→ Assigned task
Among the entries below, tally each line containing "what"; respond with the total only.
Start of Block
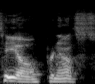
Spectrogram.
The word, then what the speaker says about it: Thiel: It's pronounced Thiel, spelled Thiel.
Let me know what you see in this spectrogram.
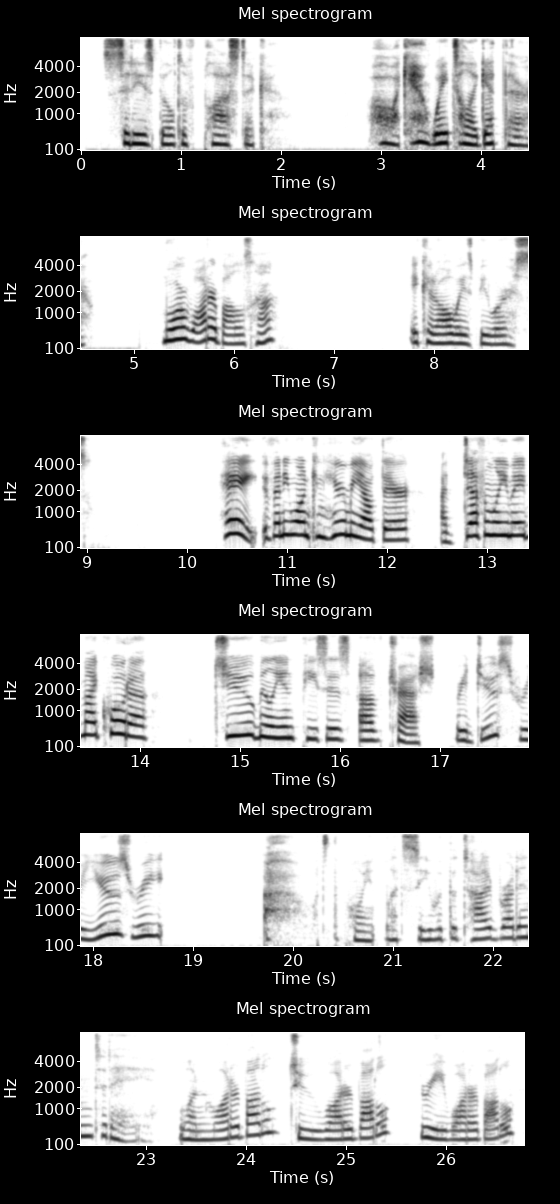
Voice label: VO reel; Oceanside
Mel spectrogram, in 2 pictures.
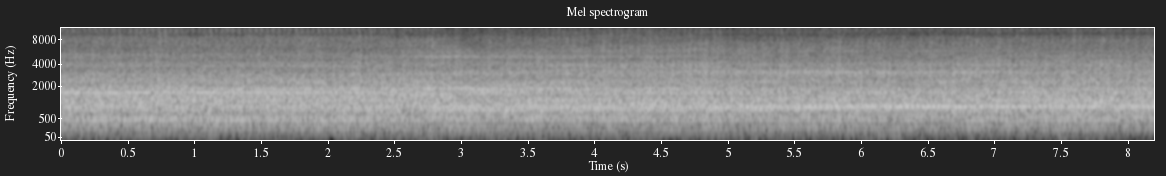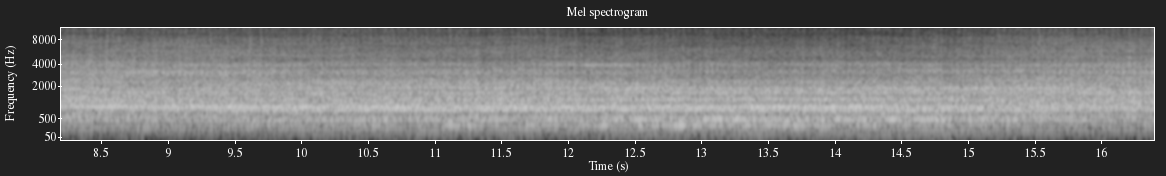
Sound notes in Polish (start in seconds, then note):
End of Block
→ Task solution
2